Lipid peroxidation and activity of some antioxidative enzymes in the root of maize (Zea mays) cultivated on cadmium contamination soil
In this study, we examined the tolerance capacity of Zea mays to cadmium pollution. Soil was treated with varied concentrations of Cadmium; 5 mg, 10 mg, 20 mg and 30 mg/kg soil and Zea mays planted. Root samples were collected in weeks 3, 4, 5 and 6. Activities of Peroxidase, catalase superoxide dismutase, and lipid peroxidation were investigated. Decrease in peroxidase activity was extremely significant (p <0.05) in weeks 4 and 5 while that of week 6 was not significantly (p > 0.05) different from normal. The decrease correlated with increase in Cadmium concentration. However, at the highest concentration of 30 mg/kg of soil the trend was not significant. Increase in the activity of catalase was recorded in weeks 3 and 6. This increase didn’t follow a particular trend but at higher concentration of Cd and long term exposure, it became apparent. There was a negative correlation between catalase activity and lipid peroxidation. In week 3, catalase activity was not significant (p > 0.05) and lipid peroxidation was significant (p < 0.05) while at week 4, catalase activity was significant (p < 0.05) and lipid peroxidation was not significant (p = 0.8432). Catalase activity was not significant (p = 0.2753) at week 5 and lipid peroxidation was significant (p = 0.0030). At week 6 when catalase activity became extremely significant (p < 0.05), lipid peroxidation had a p value of 0.0128. Generally no significant activity (p > 0.05) was observed for superoxide dismutase.
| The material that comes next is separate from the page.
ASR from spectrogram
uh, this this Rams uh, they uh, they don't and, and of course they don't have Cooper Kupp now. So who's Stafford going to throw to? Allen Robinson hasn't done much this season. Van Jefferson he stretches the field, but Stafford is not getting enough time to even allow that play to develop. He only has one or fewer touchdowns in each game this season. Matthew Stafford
A significant increase in absorption of cadmium (p = 0.0374) at 30mg/kg soil was observed between weeks 5 and 6. It was also observed that cadmium had no significant effect (p > 0.05) on the root weight during the period of study. It’s suggestive therefore Cadmium
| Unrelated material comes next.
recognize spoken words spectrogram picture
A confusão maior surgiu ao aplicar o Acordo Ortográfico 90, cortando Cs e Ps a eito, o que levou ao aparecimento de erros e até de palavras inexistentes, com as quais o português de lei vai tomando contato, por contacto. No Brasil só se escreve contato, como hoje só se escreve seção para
contamination of soil could affect growth of maize and induce oxidative stress.